BEGIN Task inputs

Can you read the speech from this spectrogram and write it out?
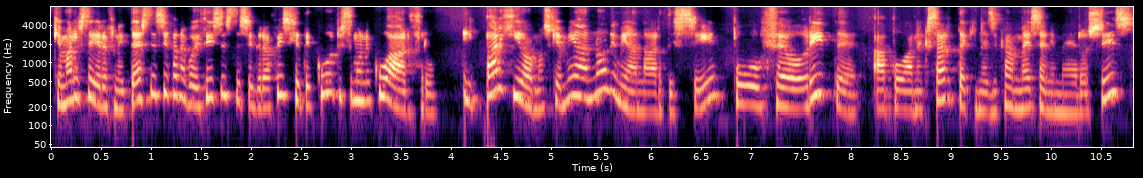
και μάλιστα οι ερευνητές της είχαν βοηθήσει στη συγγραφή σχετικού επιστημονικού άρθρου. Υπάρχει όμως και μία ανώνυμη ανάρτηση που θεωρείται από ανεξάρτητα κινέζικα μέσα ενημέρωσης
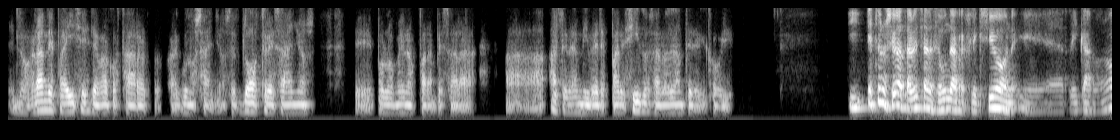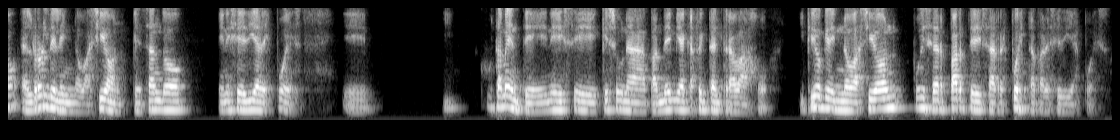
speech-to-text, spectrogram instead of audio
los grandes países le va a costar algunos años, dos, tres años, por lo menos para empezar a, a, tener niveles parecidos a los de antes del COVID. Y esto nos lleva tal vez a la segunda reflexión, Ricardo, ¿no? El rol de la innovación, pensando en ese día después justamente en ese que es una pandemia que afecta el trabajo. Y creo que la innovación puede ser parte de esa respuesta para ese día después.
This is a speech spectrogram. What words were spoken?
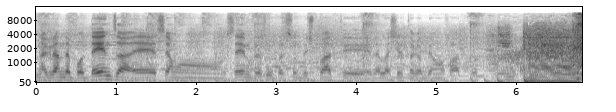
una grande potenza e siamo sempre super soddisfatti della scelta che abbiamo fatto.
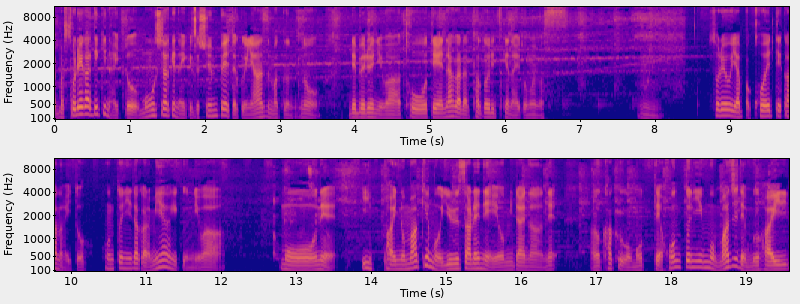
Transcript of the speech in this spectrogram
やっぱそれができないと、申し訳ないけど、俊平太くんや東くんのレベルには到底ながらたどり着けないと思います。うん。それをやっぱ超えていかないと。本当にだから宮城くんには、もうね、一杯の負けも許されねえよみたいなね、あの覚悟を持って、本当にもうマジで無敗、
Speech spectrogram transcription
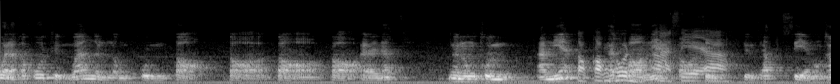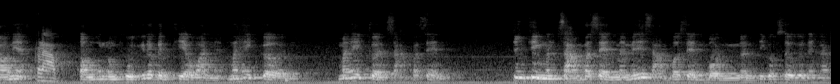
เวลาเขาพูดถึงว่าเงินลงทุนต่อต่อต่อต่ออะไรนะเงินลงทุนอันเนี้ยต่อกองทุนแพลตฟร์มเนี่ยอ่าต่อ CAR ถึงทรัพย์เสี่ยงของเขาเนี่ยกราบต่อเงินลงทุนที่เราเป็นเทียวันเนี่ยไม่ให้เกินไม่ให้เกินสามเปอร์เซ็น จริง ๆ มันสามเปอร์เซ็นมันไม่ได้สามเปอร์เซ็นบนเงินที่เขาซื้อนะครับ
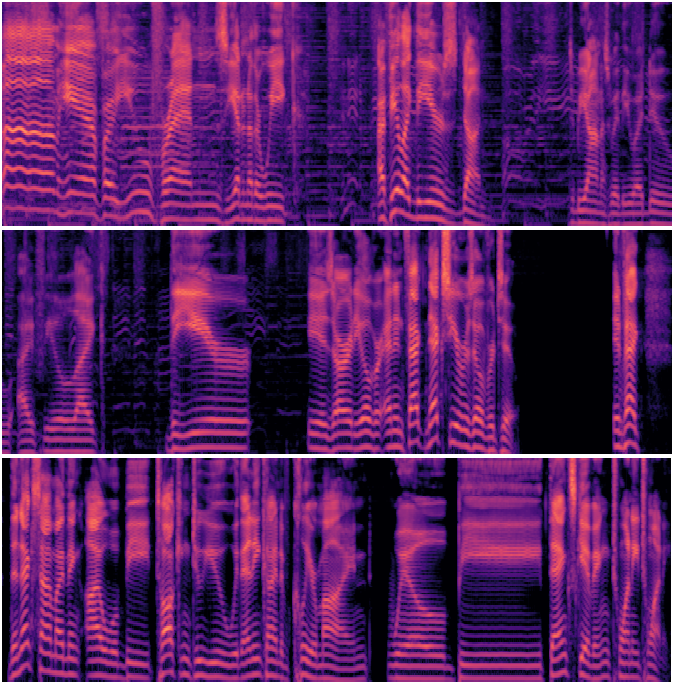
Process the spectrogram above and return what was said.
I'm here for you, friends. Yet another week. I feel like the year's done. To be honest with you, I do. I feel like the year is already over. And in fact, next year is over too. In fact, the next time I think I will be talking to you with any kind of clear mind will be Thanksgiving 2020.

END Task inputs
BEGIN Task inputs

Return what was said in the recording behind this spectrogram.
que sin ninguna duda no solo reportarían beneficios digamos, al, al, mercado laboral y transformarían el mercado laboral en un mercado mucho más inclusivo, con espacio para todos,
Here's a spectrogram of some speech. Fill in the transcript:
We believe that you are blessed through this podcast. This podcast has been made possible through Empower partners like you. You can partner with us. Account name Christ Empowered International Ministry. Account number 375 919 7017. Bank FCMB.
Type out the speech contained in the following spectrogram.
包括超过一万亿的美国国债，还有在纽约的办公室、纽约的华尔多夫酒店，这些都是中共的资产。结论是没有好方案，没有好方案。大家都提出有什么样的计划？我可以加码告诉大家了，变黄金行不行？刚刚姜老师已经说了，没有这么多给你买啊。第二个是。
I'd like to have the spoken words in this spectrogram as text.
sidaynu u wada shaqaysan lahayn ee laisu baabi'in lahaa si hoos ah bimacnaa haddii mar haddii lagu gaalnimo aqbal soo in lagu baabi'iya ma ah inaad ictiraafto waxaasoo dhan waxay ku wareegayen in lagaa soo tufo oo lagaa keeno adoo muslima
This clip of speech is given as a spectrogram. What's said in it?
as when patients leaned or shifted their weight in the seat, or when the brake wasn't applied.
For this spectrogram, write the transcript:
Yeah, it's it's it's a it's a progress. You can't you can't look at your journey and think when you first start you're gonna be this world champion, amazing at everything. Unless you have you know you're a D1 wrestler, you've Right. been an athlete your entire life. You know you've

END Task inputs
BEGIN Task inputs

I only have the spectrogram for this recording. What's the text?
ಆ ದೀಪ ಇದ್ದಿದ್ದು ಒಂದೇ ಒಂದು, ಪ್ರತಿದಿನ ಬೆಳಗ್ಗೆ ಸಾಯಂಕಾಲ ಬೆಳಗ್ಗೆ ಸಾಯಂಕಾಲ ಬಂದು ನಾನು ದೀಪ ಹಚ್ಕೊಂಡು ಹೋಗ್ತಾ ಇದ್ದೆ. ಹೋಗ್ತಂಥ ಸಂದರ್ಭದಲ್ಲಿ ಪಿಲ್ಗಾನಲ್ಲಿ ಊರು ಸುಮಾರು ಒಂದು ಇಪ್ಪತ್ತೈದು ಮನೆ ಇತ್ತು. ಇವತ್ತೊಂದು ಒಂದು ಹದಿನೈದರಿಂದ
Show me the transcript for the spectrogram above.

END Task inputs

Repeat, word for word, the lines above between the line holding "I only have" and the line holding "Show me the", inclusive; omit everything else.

> _Solution for this problem_
I only have the spectrogram for this recording. What's the text?
ಆ ದೀಪ ಇದ್ದಿದ್ದು ಒಂದೇ ಒಂದು, ಪ್ರತಿದಿನ ಬೆಳಗ್ಗೆ ಸಾಯಂಕಾಲ ಬೆಳಗ್ಗೆ ಸಾಯಂಕಾಲ ಬಂದು ನಾನು ದೀಪ ಹಚ್ಕೊಂಡು ಹೋಗ್ತಾ ಇದ್ದೆ. ಹೋಗ್ತಂಥ ಸಂದರ್ಭದಲ್ಲಿ ಪಿಲ್ಗಾನಲ್ಲಿ ಊರು ಸುಮಾರು ಒಂದು ಇಪ್ಪತ್ತೈದು ಮನೆ ಇತ್ತು. ಇವತ್ತೊಂದು ಒಂದು ಹದಿನೈದರಿಂದ
Show me the transcript for the spectrogram above.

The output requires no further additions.